Seeds Will Hit Shallow Soil

“A farmer went out to sow his seed. 4 As he was scattering the seed, some fell along the path, and the birds came and ate it up. 5 Some fell on rocky places where they did not have much soil. It sprang up quickly because the soil was shallow. 6 But the plants were scorched and withered when the sun came up because they had no roots. 7 Other seeds fell among thorns, which grew up and choked the plants. 8 Still other seed fell on good soil, where it produced a crop — a hundred, sixty, or thirty times what was sown. 9 Whoever has ears, let them hear.” — Matthew 13:3–9

Last week, the bird came and ate up the new ideas. But what happens next? The seeds will hit shallow soil.

Early in the last century and until the late 1900s, if you lived away from your family and had an intellectual disability, you lived in an institution. Not everything that occurred in an institution was bad. Some folks did vital work and loved it. Unfortunately, the reality was that the work was not valued the way most of us expected: pay, benefits, an opportunity to make a life, and make life changes with what we earned.

Then, along came the deinstitutionalization movement. It was heavily motivated by inadequate care and an ineffective social environment rather than the pay to the workers. Nonetheless, we proceeded into a brief growing period. Here is where the new ideas took hold. Looking back, it was only a short period of time, but there was energy in getting people jobs and helping them find places to live. Then, the energy stopped.

And here is where the seeds come in. We rapidly got community jobs for people. We helped them find apartments and coached them to quickly learn how to shop, cook, pay bills, and manage time. Then, we failed to keep going. We needed to provide a place for the ideas to grow. The soil was shallow, the energy was not sustained, and the seed died.

Interestingly, many people defend sheltered employment with ideas like… “My son wants to be with his friends,” “This is a safe place for my daughter,” or “This is a wonderful way to support people with others like them.” If you dig into that language, you will find bias and discrimination. Sure, the world is not uniformly welcoming to difference. It is also true that we learn by connecting and seeing what is similar and different.

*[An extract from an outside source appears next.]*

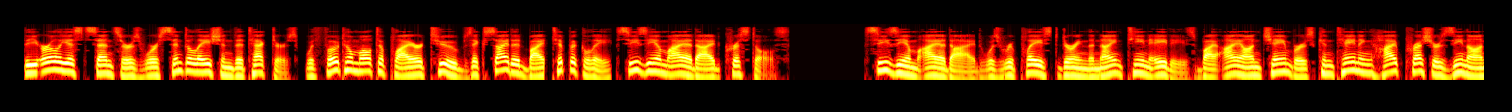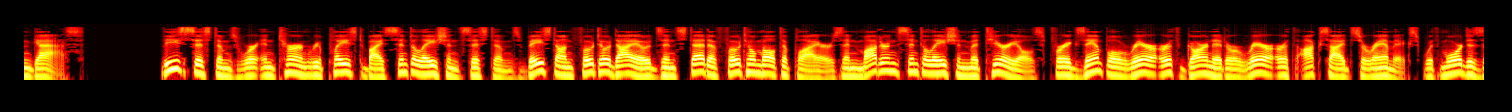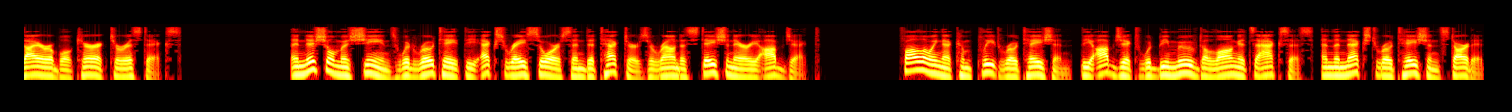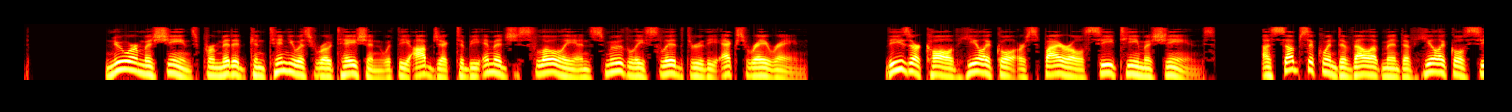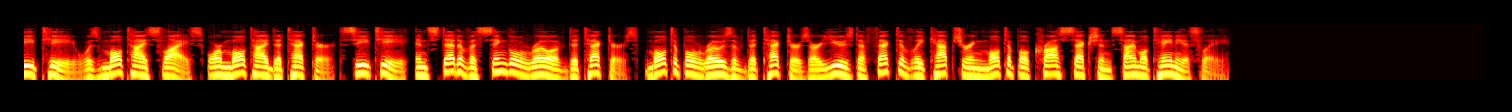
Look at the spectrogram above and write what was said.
The earliest sensors were scintillation detectors, with photomultiplier tubes excited by typically cesium iodide crystals. Cesium iodide was replaced during the 1980s by ion chambers containing high-pressure xenon gas. These systems were in turn replaced by scintillation systems based on photodiodes instead of photomultipliers and modern scintillation materials for example rare earth garnet or rare earth oxide ceramics with more desirable characteristics. Initial machines would rotate the X-ray source and detectors around a stationary object. Following a complete rotation, the object would be moved along its axis, and the next rotation started. Newer machines permitted continuous rotation with the object to be imaged slowly and smoothly slid through the X-ray ring. These are called helical or spiral CT machines. A subsequent development of helical CT was multi-slice or multi-detector CT. Instead of a single row of detectors, multiple rows of detectors are used effectively capturing multiple cross-sections simultaneously.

Consider this story from my early work years, which could be true today. I met a participant in a sheltered workshop and was asked to connect with him to identify what was most important to him in his life. But a challenge was that he wanted to avoid discussing work at all. But he did tell me that his main goal was to learn how to ride the bus to visit his mom when he wanted. And no one had imagined that ability and service for him. How had we started believing that setting production goals for everyone was the best possible service?

Today, we know that many individuals want to work, yet their plans still need to include a track to a job. We also have social policies that support getting you the first job but do not offer support for advancement, a very present challenge for people with disabilities.

Anyone who has grown something knows you can enrich the soil, add more, and develop it, but if you fail, the plant you’re trying to grow will die. So, in our industry, we need to consider all the ways that we have thrown ideas on shallow ground and what we can do to build that ground up!